ACLU of Georgia supporters visited the Capitol on Wednesday, Feb. 1, 2023, as part of Lobby Day, which included a policy expert-led legislative workshop at Central Presbyterian Church before walking over to the Gold Dome. The group helped influence elected officials through lobbying on critical issues.

It’s possible to become more involved in Georgia’s legislative process, as the roughly two dozen people who participated in the ACLU of Georgia Lobby Day learned this week. 

Take Brad, of Marietta, for example. After quickly penning a message inside the Capitol asking to speak with Sen. Elena Parent, she emerged from the Senate chambers to greet him. He informed the senator of our organization’s recommendation that the state implement acquisition standards for surveillance tech purchased by school boards statewide. 
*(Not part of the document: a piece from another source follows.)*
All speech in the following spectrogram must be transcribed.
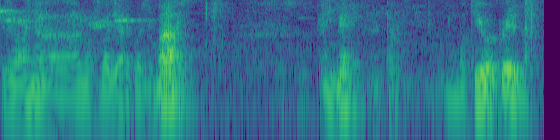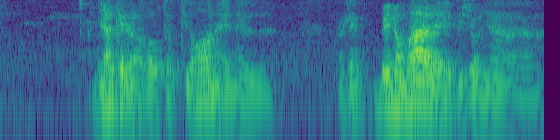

ACLU of Georgia Lobby Day participants speaking with Sen. Elena Parent about Student Surveillance Technology Acquisition Standards model bill.

The senator said she was unaware of our initiative, found it interesting, and offered to speak with several lawmakers who may be willing to take on the issue.

group of people talking
ACLU of Georgia Lobby Day participants speaking with Sen. Elena Parent about Student Surveillance Technology Acquisition Standards model bill.

“I’m just happy to be a part of the process and get involved beyond voting,” Brad said. “I like that this (Student Surveillance Technology Acquisition Standards model bill) requires companies to comply with standards showing their products actually help keep schools safe. My wife’s a teacher, so it would impact her.”

Technology and privacy was just one of the topics covered on Lobby Day, which began early Wednesday morning across the street from the Gold Dome at Central Presbyterian Church. Supporters enjoyed a light breakfast while ACLU of Georgia staff led a legislative workshop covering the ins and outs of citizen lobbying. Our attorneys also covered issue areas important to us such as voting, First Amendment, and LGBTQ+ rights.

Policy Advocate Sarah Hunt-Blackwell told participants that there are a lot of misconceptions about what the First Amendment protects. Simply put, in part, it protects citizens’ freedom of speech from government interference. A friend blocking you on Facebook for a snide comment is not violating that right; a government official banning you from their official social media webpage for writing an opposing opinion is a violation, she said. 

“These are the types of things we want to make clear, especially as the session gets underway. We’re not seeing a lot of legislation (related to First Amendment issues) so far, but that could quickly change. So we want you to be informed about your rights, whether it’s commenting on Facebook or protesting in the streets,” Hunt-Blackwell said.

Wrapping up the workshop, Policy & Advocacy Director Chris Bruce provided a lobbying rundown. Bruce explained the layout of the Capitol building, where citizens can and cannot go within the building, and filling out message forms to lawmakers, as Brad successfully did to get the ear of Sen. Parent.

people holding papers
Lobby Day participants with filled-out message notes to Georgia senators.

“We’re down here every day talking to lawmakers, telling them our stances, which they already know. When you show up, that makes a huge difference, and that’s why we have lobby days,” Bruce said. 

ACLU of Georgia will host additional lobby days this session. Stay tuned for more information on our website and social media channels (@ACLUofGA).

Jerzy Shedlock (he/him) is a communications strategist at the ACLU of Georgia.